Description : "This book provides a critical commentary on politics, language, literature, identity, media, religion, caste, and the Indian diaspora over the last two centuries." "While analysing and synthesizing work done in diverse intellectual traditions, it discusses the significance of Sanskrit and its relationship with the regional languages of India; the relationship between Hindi and Urdu; and the role of English as a language of colonial administration and education after Independence." "The study also deals with the new generation of post-Independence Indian English writers, who express a whole range of emotions, which were articulated through the vernacular in the colonial period. It explores the representation of Indian identities - Hindu and Muslim - through Hindi films and also looks into the role of Hindi television programmes in the construction of national and regional identities." "The authors examine the problems of creating a national identity; the rise of Hindu politics in the 1990s; and Hindu-Muslim relations in the context of religious reform and political loyalty to the nation-state. They also analyse the relationship of the Indian diaspora with the motherland and the host country." "Going beyond conventional boundaries of nation-states, academic disciplines, and conceptual categories, this interdisciplinary work will aid those embarking on a 'new' discovery of India. It will be useful to scholars and students of politics, history, literature, and cultural studies."--Jacket.

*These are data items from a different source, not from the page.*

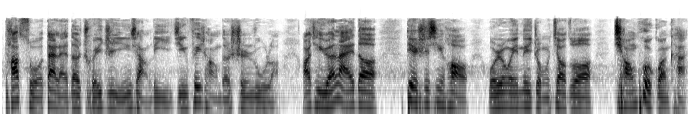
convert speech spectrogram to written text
它所带来的垂直影响力已经非常的深入了。而且原来的电视信号，我认为那种叫做强迫观看，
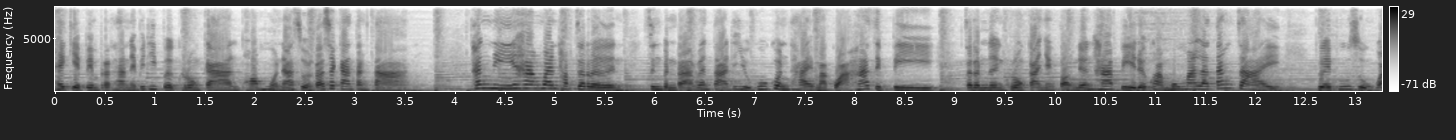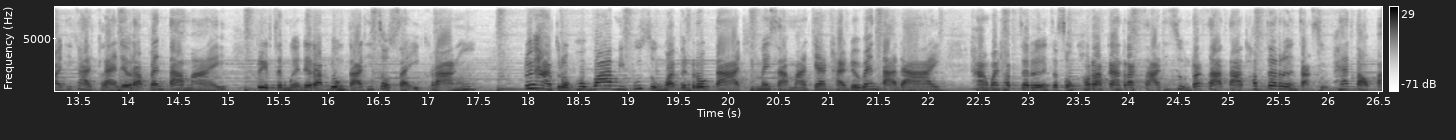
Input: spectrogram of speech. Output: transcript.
ให้เกียรติเป็นประธานในพิธีเปิดโครงการพร้อมหัวหน้าส่วนราชการต่างๆทั้งนี้ห้างแว่นทับเจริญ ซึ่งเป็นร้านแว่นตาที่อยู่คู่คนไทยมากว่า 50 ปี จะดำเนินโครงการอย่างต่อเนื่อง 5 ปีด้วยความมุ่งมั่นและตั้งใจ เพื่อให้ผู้สูงวัยที่ขาดแคลนได้รับแว่นตาใหม่ เปรียบเสมือนได้รับดวงตาที่สดใสอีกครั้ง โดยหากตรวจพบว่ามีผู้สูงวัยเป็นโรคตาที่ไม่สามารถแก้ไขด้วยแว่นตาได้ทางวัยท็อปเจริญจะส่งเข้ารับการรักษาที่ศูนย์รักษาตาท็อปเจริญจากสูแพทย์ต่อไป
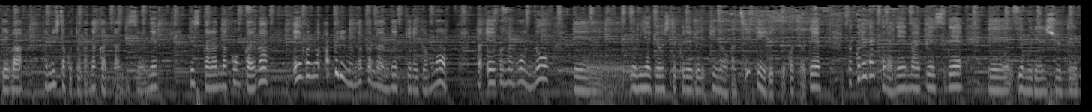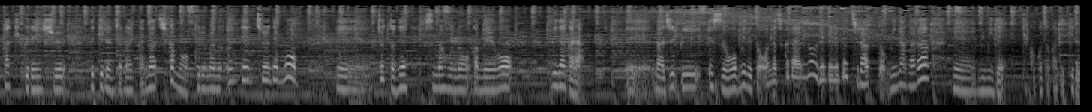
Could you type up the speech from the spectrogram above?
では試したことがなかったんですよね。ですから、まあ、今回は英語のアプリの中なんですけれども、まあ、英語の本の、えー、読み上げをしてくれる機能がついているってことで、まあ、これだったらね、マイペースで、えー、読む練習というか聞く練習できるんじゃないかな。しかも車の運転中でも、えー、ちょっとね、スマホの画面を見ながら、えー、まあ、GPS を見ると同じくらいのレベルでちらっと見ながら、えー、耳で聞くことができる。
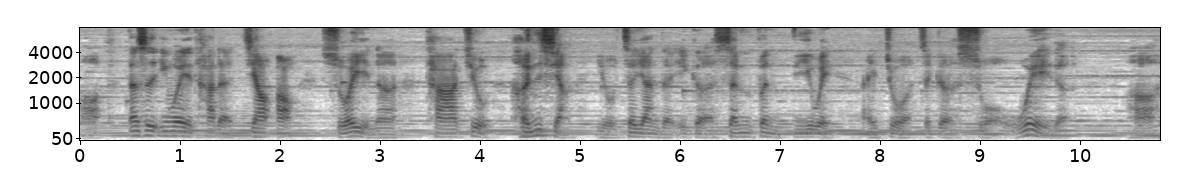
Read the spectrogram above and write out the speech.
啊，但是因为他的骄傲，所以呢，他就很想有这样的一个身份地位来做这个所谓的。啊，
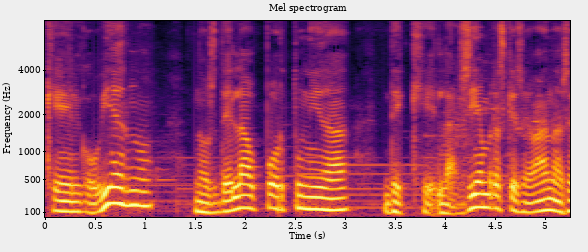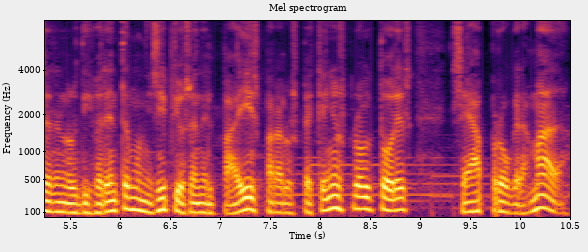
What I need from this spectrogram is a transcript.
Que el gobierno nos dé la oportunidad de que las siembras que se van a hacer en los diferentes municipios en el país para los pequeños productores sea programada.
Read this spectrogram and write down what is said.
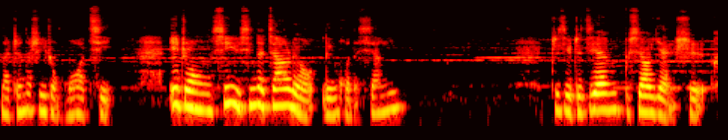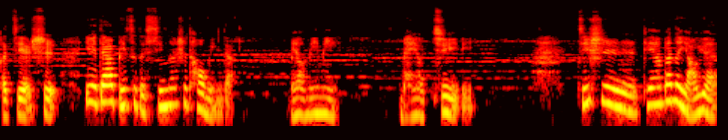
那真的是一种默契，一种心与心的交流，灵魂的相依。知己之间不需要掩饰和解释，因为大家彼此的心呢是透明的，没有秘密，没有距离。即使天涯般的遥远，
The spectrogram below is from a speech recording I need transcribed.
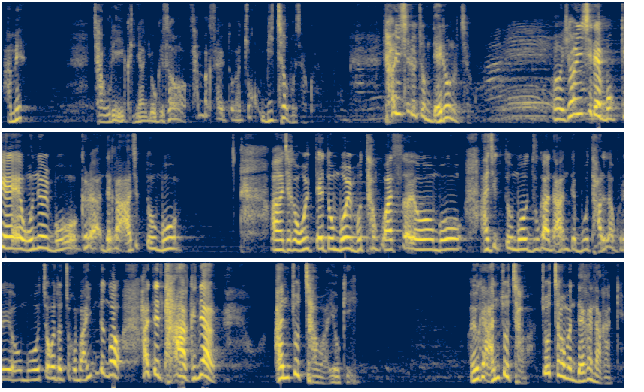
아멘. 자, 우리 그냥 여기서 3박 4일 동안 조금 미쳐보자고요. 현실을 좀 내려놓자고. 어, 현실의 목회 오늘 뭐 그래 내가 아직도 뭐 아, 제가 올 때도 뭘 못하고 왔어요. 뭐, 아직도 뭐 누가 나한테 뭐 달라고 그래요. 뭐 어쩌고저쩌고 막 힘든 거할땐다 그냥 안 쫓아와, 여기. 여기 안 쫓아와. 쫓아오면 내가 나갈게.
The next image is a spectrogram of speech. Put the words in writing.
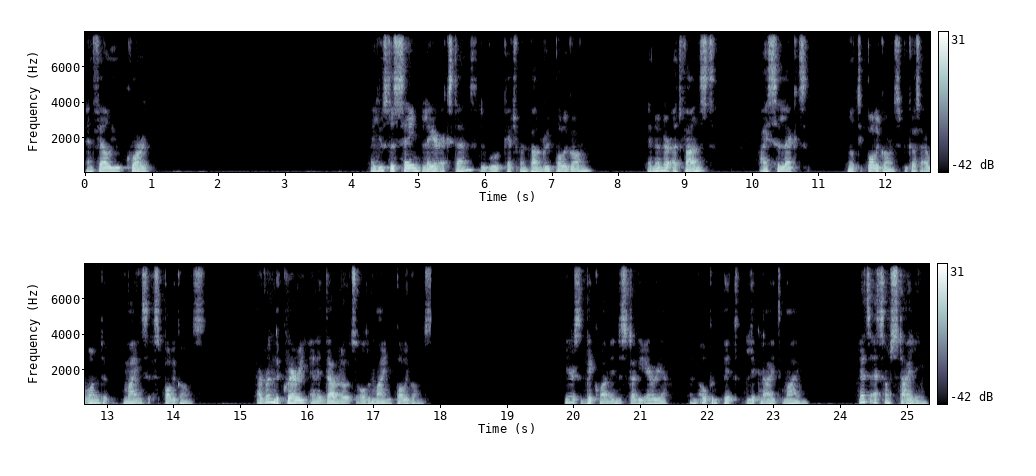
and value quarry. I use the same layer extent, the Ruhr catchment boundary polygon, and under advanced I select multi-polygons because I want the mines as polygons. I run the query and it downloads all the mine polygons. Here's a big one in the study area, an open pit lignite mine. Let's add some styling.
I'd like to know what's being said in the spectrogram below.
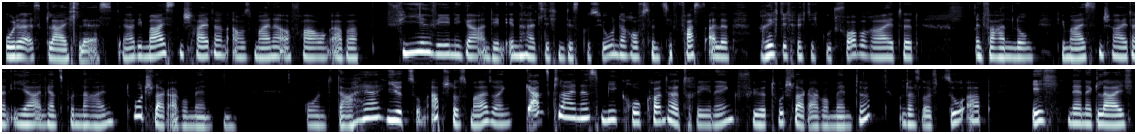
oder es gleich lässt. Ja, die meisten scheitern aus meiner Erfahrung aber viel weniger an den inhaltlichen Diskussionen. Darauf sind sie fast alle richtig, richtig gut vorbereitet in Verhandlungen. Die meisten scheitern eher an ganz banalen Totschlagargumenten. Und daher hier zum Abschluss mal so ein ganz kleines Mikro-Kontertraining für Totschlagargumente. Und das läuft so ab. Ich nenne gleich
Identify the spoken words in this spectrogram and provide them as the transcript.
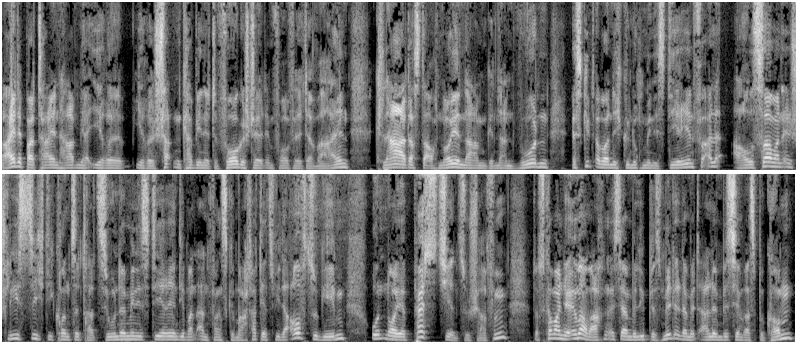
Beide Parteien haben ja ihre, ihre Schattenkabinette vorgestellt im Vorfeld der Wahlen. Klar, dass da auch neue Namen genannt wurden. Es gibt aber nicht genug Ministerien für alle, außer man entschließt sich, die Konzentration der Ministerien, die man anfangs gemacht hat, jetzt wieder aufzugeben und neue Pöstchen zu schaffen. Das kann man ja immer machen, ist ja ein beliebtes Mittel, damit alle ein bisschen was bekommen.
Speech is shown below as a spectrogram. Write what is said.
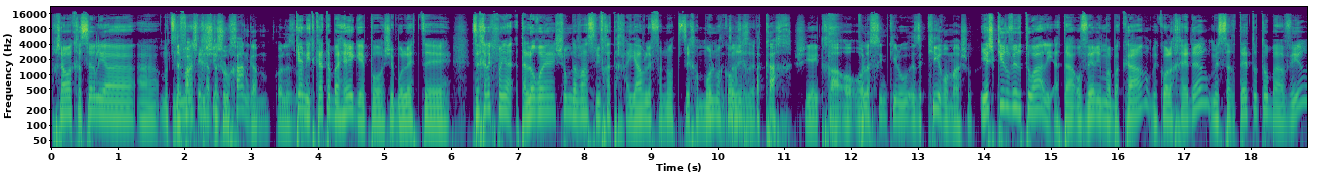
עכשיו רק חסר לי המצלמה דפקתי לך השלישית. את השולחן גם כל הזמן. כן, נתקעת בהגה פה שבולט... אה, זה חלק מה... אתה לא רואה שום דבר סביבך, אתה חייב לפנות, צריך המון מקום צריך לזה. פקח שיהיה איתך, או או לשים כאילו איזה קיר או משהו. יש קיר וירטואלי, אתה עובר עם הבקר בכל החדר, משרטט אותו באוויר,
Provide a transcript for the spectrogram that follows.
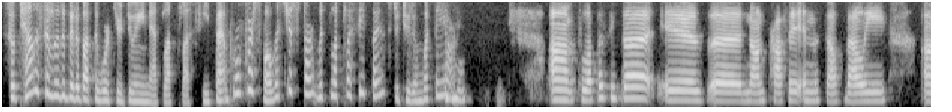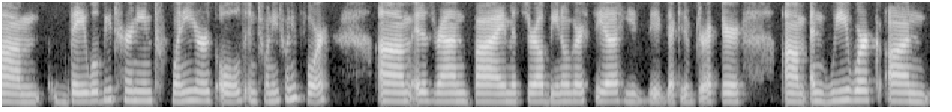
So, tell us a little bit about the work you're doing at La Plazita. Well, first of all, let's just start with La Plazita Institute and what they are. Mhm. Um, so La Plazita is a nonprofit in the South Valley. Um, they will be turning 20 years old in 2024. Um, it is ran by Mr. Albino Garcia. He's the executive director. Um, and we work on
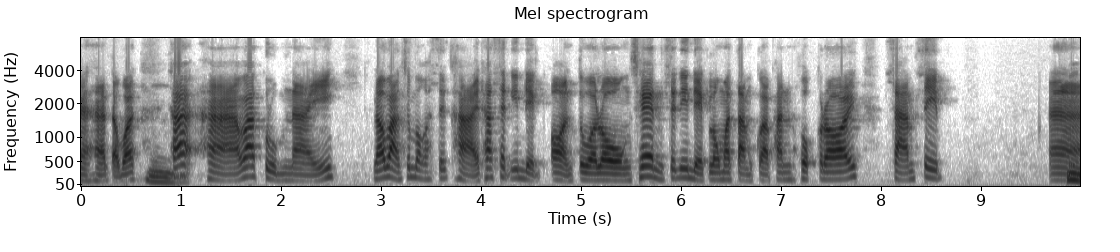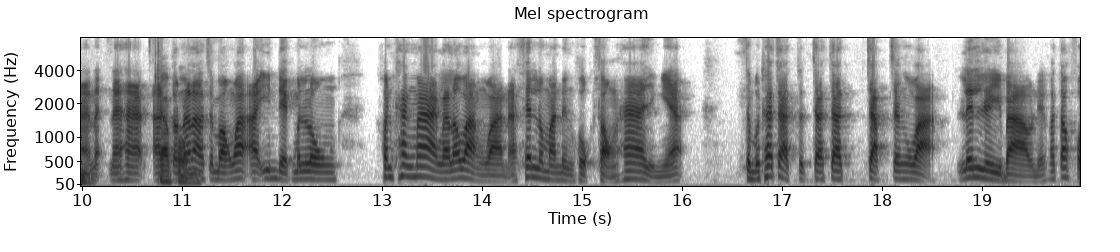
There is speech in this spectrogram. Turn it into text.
นะฮะแต่ว่าถ้าหาว่ากลุ่มไหนระหว่างชั่วโมงการซื้อขายถ้าเซ็นอินเด็กอ่อนตัวลง เช่นเซ็นอินเด็กลงมาต่ำกว่าพันหกร้อยสามสิบอ่านะฮะตอนนั้นเราจะมองว่าอ่าอินเด็กมันลงค่อนข้างมากแล้วระหว่างวันอะเส้นลงมาหนึ่งหกสองห้าอย่างเงี้ย สมมติถ้าจะจะจะจับจังหวะเล่นรีบาวเนี่ยก็ต้องโฟ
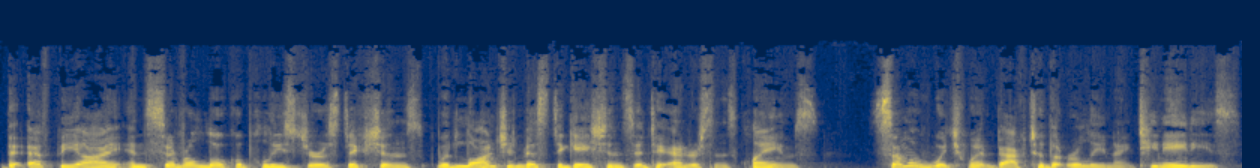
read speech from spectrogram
The FBI and several local police jurisdictions would launch investigations into Anderson's claims, some of which went back to the early 1980s.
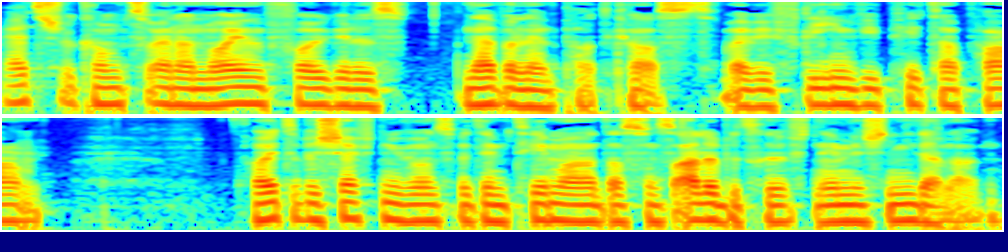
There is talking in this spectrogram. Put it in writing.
Herzlich willkommen zu einer neuen Folge des Neverland Podcasts, weil wir fliegen wie Peter Pan. Heute beschäftigen wir uns mit dem Thema, das uns alle betrifft, nämlich Niederlagen.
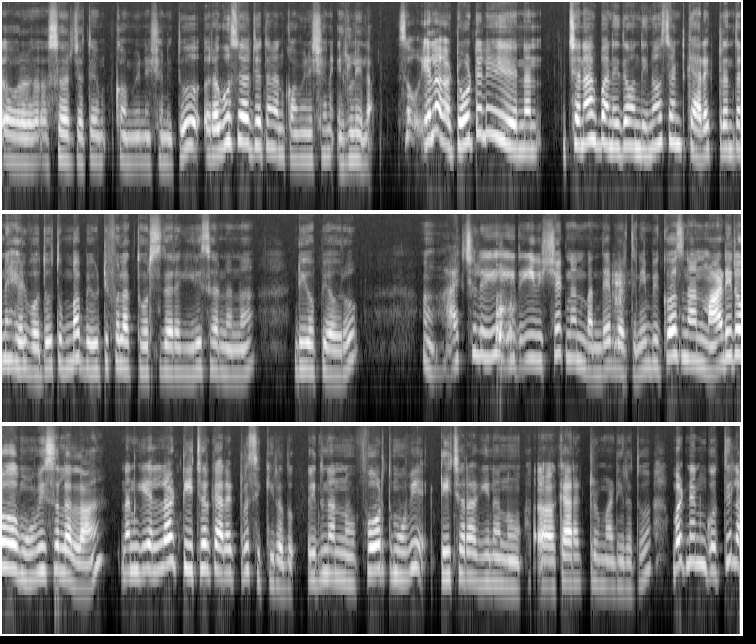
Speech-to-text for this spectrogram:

Description : A compelling analysis of the complex history, identities, and self-determination of diasporic Africans (Habshis/Siddis) of Karnataka, South India. It addresses African Indian religious beliefs and practices, their deployment of expressive cultural expressions and forms of social and political power through which they engage effecitvely Indian's multi-religious, and complex social stratification systems.
Description : The world's largest democracy has experienced strife since its inception in 1947. The contributors to this study examine trends in Indian and Pakistani politics during the late 20th and early 21st centuries whilst focusing on the fragmentation of the body politic.